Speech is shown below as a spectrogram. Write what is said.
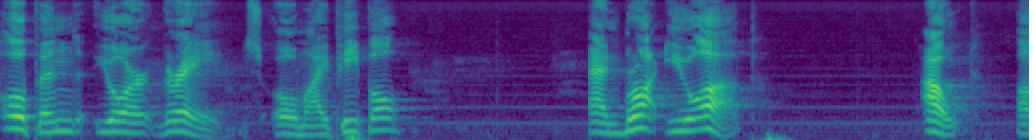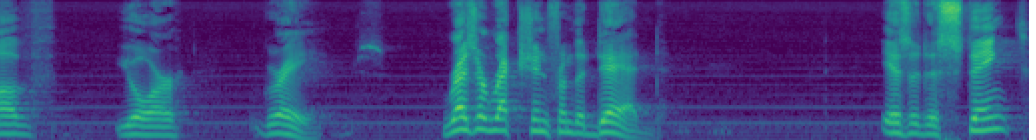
opened your graves, O my people, and brought you up out of your graves. Resurrection from the dead is a distinct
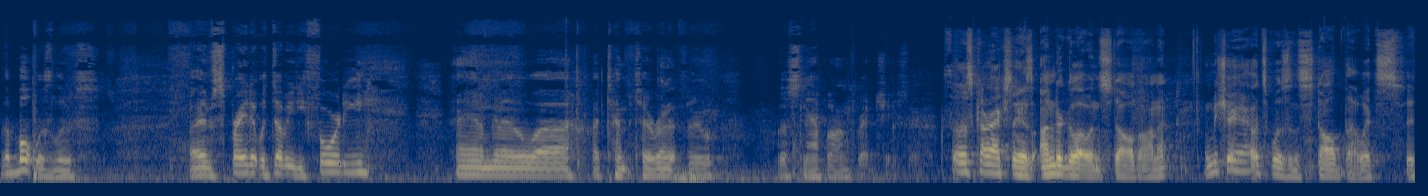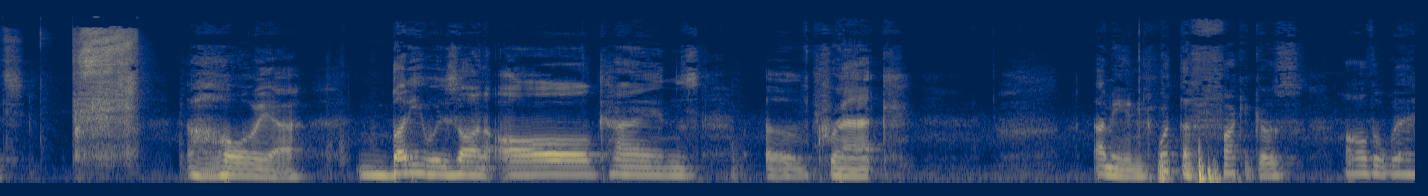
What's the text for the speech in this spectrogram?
The bolt was loose. I've sprayed it with WD-40 and I'm gonna uh, attempt to run it through the snap-on thread chaser. So this car actually has underglow installed on it. Let me show you how it was installed though. It's, it's, oh yeah. Buddy was on all kinds of crack. I mean, what the fuck? It goes all the way.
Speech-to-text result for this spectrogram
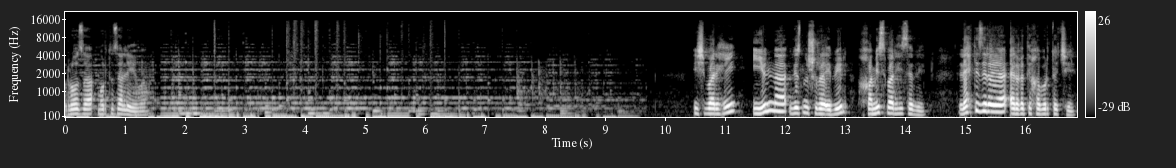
Роза Муртазалеева. Ишбархи июнна визну шураибил хамис бархи сави. Лехти зирая эргати хабуртачи.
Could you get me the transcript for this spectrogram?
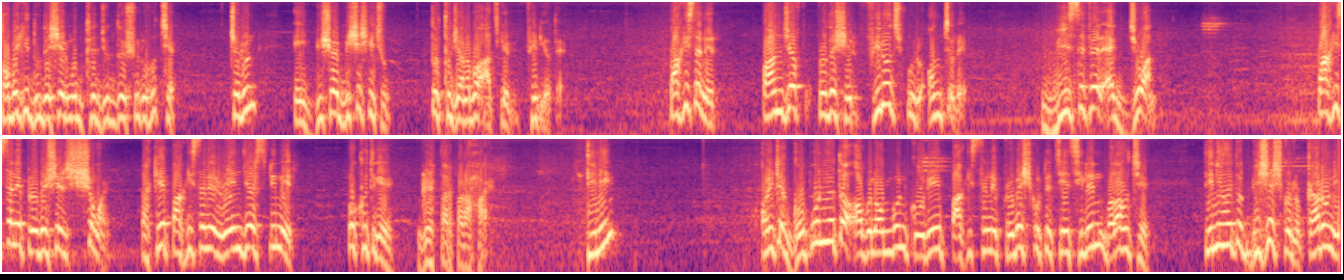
তবে কি দুদেশের মধ্যে যুদ্ধ শুরু হচ্ছে? চলুন এই বিষয়ে বিশেষ কিছু তথ্য জানাব আজকের ভিডিওতে। পাকিস্তানের পাঞ্জাব প্রদেশের ফিরোজপুর অঞ্চলে বিএসএফের এক জওয়ান পাকিস্তানে প্রবেশের সময় তাকে পাকিস্তানের রেঞ্জার্স টিমের পক্ষ থেকে গ্রেফতার করা হয়। তিনি অনেকটা গোপনীয়তা অবলম্বন করে পাকিস্তানে প্রবেশ করতে চেয়েছিলেন বলা হচ্ছে। তিনি হয়তো বিশেষ কোনো কারণে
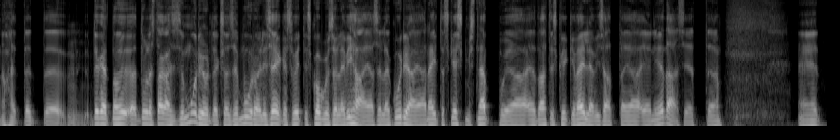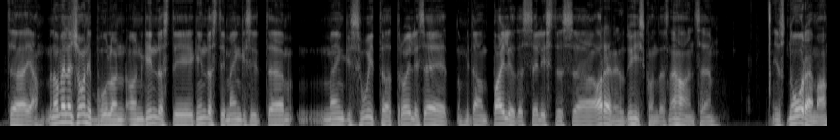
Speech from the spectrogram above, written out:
noh, et, et mm -hmm. tegelikult no tulles tagasi selle muuri juurde, eks ole, see muur oli see, kes võttis kogu selle viha ja selle kurja ja näitas keskmist näppu ja, ja tahtis kõiki välja visata ja, ja nii edasi, et et äh, jah, no Mélenchoni puhul on, on kindlasti, kindlasti mängisid äh,, mängis huvitavat rolli see, et noh, mida on paljudes sellistes äh, arenenud ühiskondades näha, on see just noorema,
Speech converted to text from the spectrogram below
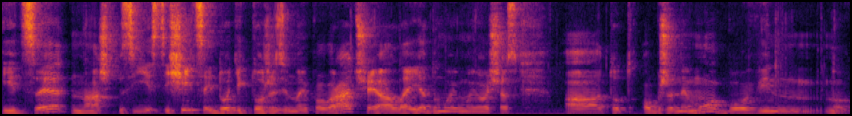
і це наш з'їзд. І ще й цей додік теж зі мною поворачує, але я думаю, ми його зараз тут обженемо, бо він. Ну,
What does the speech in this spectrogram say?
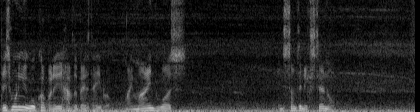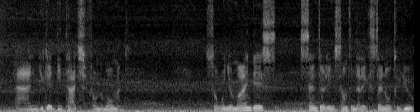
this morning I woke up and I didn't have the best day, bro. My mind was in something external and you get detached from the moment so when your mind is centered in something that is external to you,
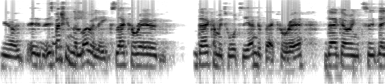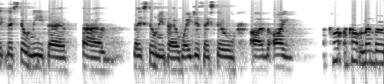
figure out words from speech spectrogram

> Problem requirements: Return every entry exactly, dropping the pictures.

> Output for this exercise:
Speech is shown below as a spectrogram. Write what is said.
opened your graves, O my people, and brought you up out of your graves. Resurrection from the dead is a distinct
What's the text for the speech in this spectrogram?
The bolt was loose. I've sprayed it with WD-40 and I'm gonna uh, attempt to run it through the snap-on thread chaser. So this car actually has underglow installed on it. Let me show you how it was installed though. It's, it's, oh yeah. Buddy was on all kinds of crack. I mean, what the fuck? It goes all the way.
Speech-to-text result for this spectrogram
Роза Муртазалеева. Ишбархи июнна визну шураибил хамис бархи сави. Лехти зирая эргати хабуртачи.
Could you get me the transcript for this spectrogram?
তবে কি দুদেশের মধ্যে যুদ্ধ শুরু হচ্ছে? চলুন এই বিষয়ে বিশেষ কিছু তথ্য জানাব আজকের ভিডিওতে। পাকিস্তানের পাঞ্জাব প্রদেশের ফিরোজপুর অঞ্চলে বিএসএফের এক জওয়ান পাকিস্তানে প্রবেশের সময় তাকে পাকিস্তানের রেঞ্জার্স টিমের পক্ষ থেকে গ্রেফতার করা হয়। তিনি অনেকটা গোপনীয়তা অবলম্বন করে পাকিস্তানে প্রবেশ করতে চেয়েছিলেন বলা হচ্ছে। তিনি হয়তো বিশেষ কোনো কারণে
Speech from the spectrogram above, written out:
noh, et, et mm -hmm. tegelikult no tulles tagasi selle muuri juurde, eks ole, see muur oli see, kes võttis kogu selle viha ja selle kurja ja näitas keskmist näppu ja, ja tahtis kõiki välja visata ja, ja nii edasi, et et äh, jah, no Mélenchoni puhul on, on kindlasti, kindlasti mängisid äh,, mängis huvitavat rolli see, et noh, mida on paljudes sellistes äh, arenenud ühiskondades näha, on see just noorema,
Speech converted to text from the spectrogram below
і це наш з'їзд. І ще й цей додік теж зі мною поворачує, але я думаю, ми його зараз тут обженемо, бо він. Ну,
What does the speech in this spectrogram say?
this morning I woke up and I didn't have the best day, bro. My mind was in something external and you get detached from the moment so when your mind is centered in something that is external to you,
figure out words from speech spectrogram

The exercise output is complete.